Retype the records in full, and please keep the pictures out of the copy.

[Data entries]
#####
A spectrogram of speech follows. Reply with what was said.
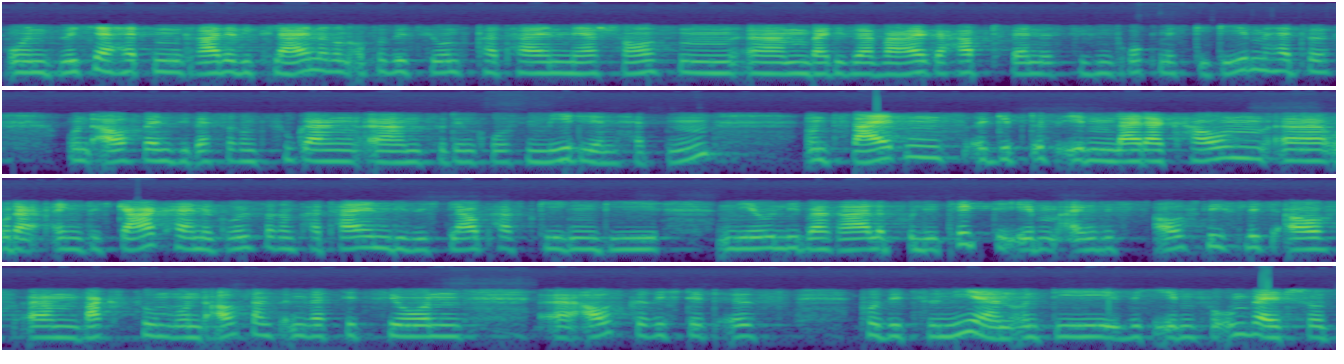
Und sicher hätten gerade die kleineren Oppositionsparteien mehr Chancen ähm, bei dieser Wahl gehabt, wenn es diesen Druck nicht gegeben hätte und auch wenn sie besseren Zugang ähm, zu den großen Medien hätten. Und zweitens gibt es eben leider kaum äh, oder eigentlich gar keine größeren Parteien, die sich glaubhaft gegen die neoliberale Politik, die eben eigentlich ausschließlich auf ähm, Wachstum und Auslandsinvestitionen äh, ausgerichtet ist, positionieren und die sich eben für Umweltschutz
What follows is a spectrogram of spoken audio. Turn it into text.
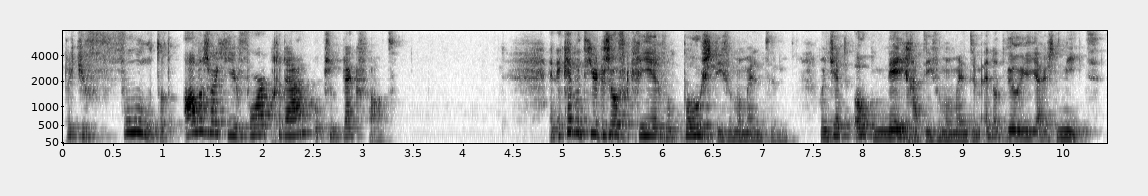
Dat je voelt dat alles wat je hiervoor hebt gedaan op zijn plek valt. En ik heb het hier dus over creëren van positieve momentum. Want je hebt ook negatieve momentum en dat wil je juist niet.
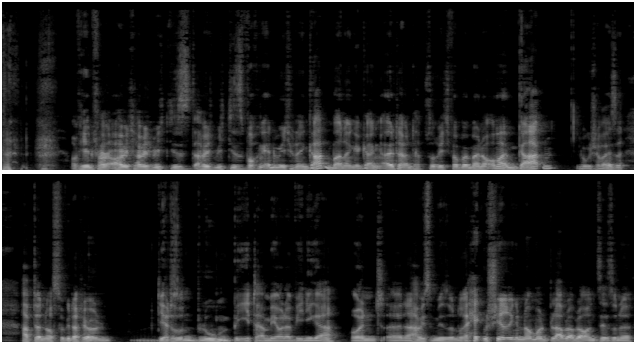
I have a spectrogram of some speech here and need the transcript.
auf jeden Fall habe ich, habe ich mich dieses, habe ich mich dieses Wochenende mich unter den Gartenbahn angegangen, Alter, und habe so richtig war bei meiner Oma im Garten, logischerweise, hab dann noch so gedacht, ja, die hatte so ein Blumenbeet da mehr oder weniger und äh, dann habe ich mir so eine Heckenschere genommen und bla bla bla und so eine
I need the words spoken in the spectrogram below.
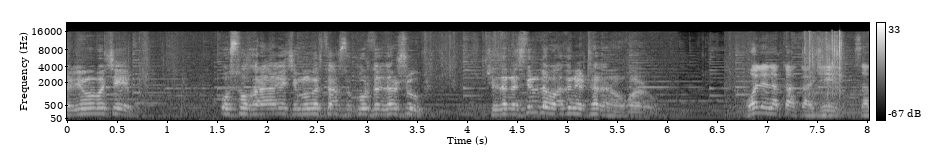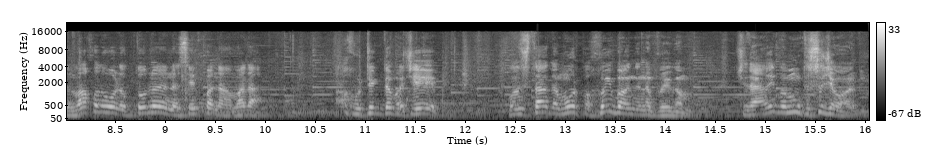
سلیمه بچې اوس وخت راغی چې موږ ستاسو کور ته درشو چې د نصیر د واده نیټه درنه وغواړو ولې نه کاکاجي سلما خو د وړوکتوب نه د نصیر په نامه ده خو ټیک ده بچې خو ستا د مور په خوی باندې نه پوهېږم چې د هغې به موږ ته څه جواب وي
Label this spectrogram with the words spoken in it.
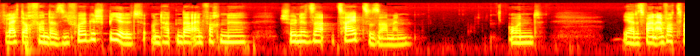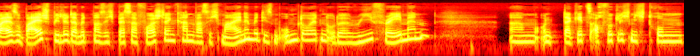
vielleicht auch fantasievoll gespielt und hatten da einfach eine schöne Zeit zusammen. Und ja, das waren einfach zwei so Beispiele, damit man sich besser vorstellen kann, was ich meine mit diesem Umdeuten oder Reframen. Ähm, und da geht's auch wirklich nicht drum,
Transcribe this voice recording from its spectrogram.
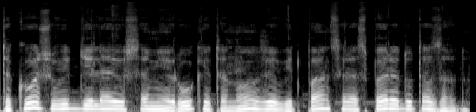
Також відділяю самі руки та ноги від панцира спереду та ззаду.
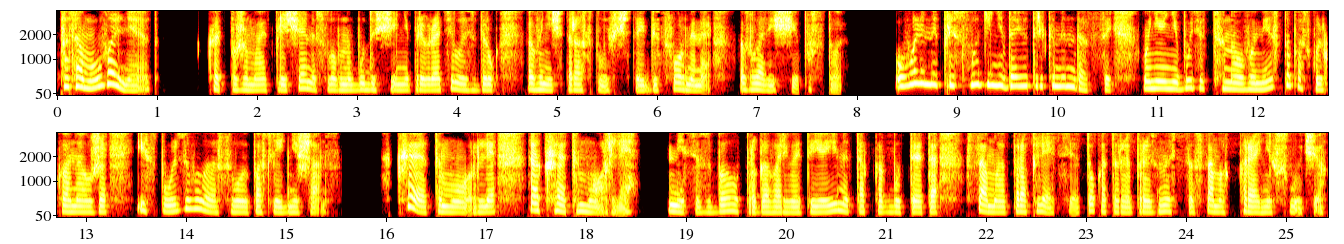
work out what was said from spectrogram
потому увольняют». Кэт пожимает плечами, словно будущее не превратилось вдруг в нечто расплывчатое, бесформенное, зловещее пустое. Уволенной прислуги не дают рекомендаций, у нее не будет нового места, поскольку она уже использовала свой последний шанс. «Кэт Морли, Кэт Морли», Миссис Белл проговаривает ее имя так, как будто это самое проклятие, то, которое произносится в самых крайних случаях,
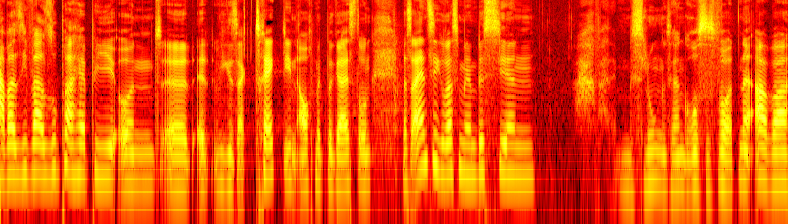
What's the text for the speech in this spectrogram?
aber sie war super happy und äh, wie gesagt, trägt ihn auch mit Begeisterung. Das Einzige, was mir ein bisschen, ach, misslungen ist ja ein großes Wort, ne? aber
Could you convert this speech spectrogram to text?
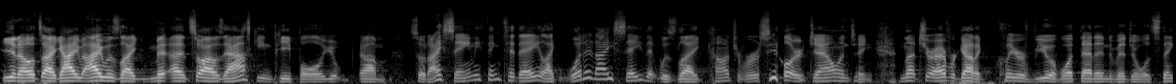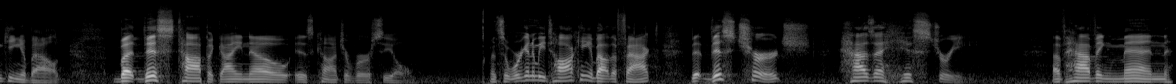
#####
> **Final answer**
A spectrogram of speech follows. Reply with what was said.
Und sicher hätten gerade die kleineren Oppositionsparteien mehr Chancen ähm, bei dieser Wahl gehabt, wenn es diesen Druck nicht gegeben hätte und auch wenn sie besseren Zugang ähm, zu den großen Medien hätten. Und zweitens gibt es eben leider kaum äh, oder eigentlich gar keine größeren Parteien, die sich glaubhaft gegen die neoliberale Politik, die eben eigentlich ausschließlich auf ähm, Wachstum und Auslandsinvestitionen äh, ausgerichtet ist, positionieren und die sich eben für Umweltschutz
What follows is a spectrogram of spoken audio. Turn it into text.
Dat je voelt dat alles wat je hiervoor hebt gedaan op zijn plek valt. En ik heb het hier dus over creëren van positieve momentum. Want je hebt ook negatieve momentum en dat wil je juist niet.
I have a spectrogram of some speech here and need the transcript.
auf jeden Fall habe ich, habe ich mich dieses, habe ich mich dieses Wochenende mich unter den Gartenbahn angegangen, Alter, und habe so richtig war bei meiner Oma im Garten, logischerweise, hab dann noch so gedacht, ja, die hatte so ein Blumenbeet da mehr oder weniger und äh, dann habe ich mir so eine Heckenschere genommen und bla bla bla und so eine
I need the words spoken in the spectrogram below.
سلیمه بچې اوس وخت راغی چې موږ ستاسو کور ته درشو چې د نصیر د واده نیټه درنه وغواړو ولې نه کاکاجي سلما خو د وړوکتوب نه د نصیر په نامه ده خو ټیک ده بچې خو ستا د مور په خوی باندې نه پوهېږم چې د هغې به موږ ته څه جواب وي
Label this spectrogram with the words spoken in it.
vielleicht auch fantasievoll gespielt und hatten da einfach eine schöne Zeit zusammen. Und ja, das waren einfach zwei so Beispiele, damit man sich besser vorstellen kann, was ich meine mit diesem Umdeuten oder Reframen. Ähm, und da geht's auch wirklich nicht drum,
Transcribe this voice recording from its spectrogram.
Також відділяю самі руки та ноги від панцира спереду та ззаду.
work out what was said from spectrogram
потому увольняют». Кэт пожимает плечами, словно будущее не превратилось вдруг в нечто расплывчатое, бесформенное, зловещее пустое. Уволенной прислуги не дают рекомендаций, у нее не будет нового места, поскольку она уже использовала свой последний шанс. «Кэт Морли, Кэт Морли», Миссис Белл проговаривает ее имя так, как будто это самое проклятие, то, которое произносится в самых крайних случаях,
What's the text for the speech in this spectrogram?
aber sie war super happy und äh, wie gesagt, trägt ihn auch mit Begeisterung. Das Einzige, was mir ein bisschen, ach, misslungen ist ja ein großes Wort, ne? aber
Could you convert this speech spectrogram to text?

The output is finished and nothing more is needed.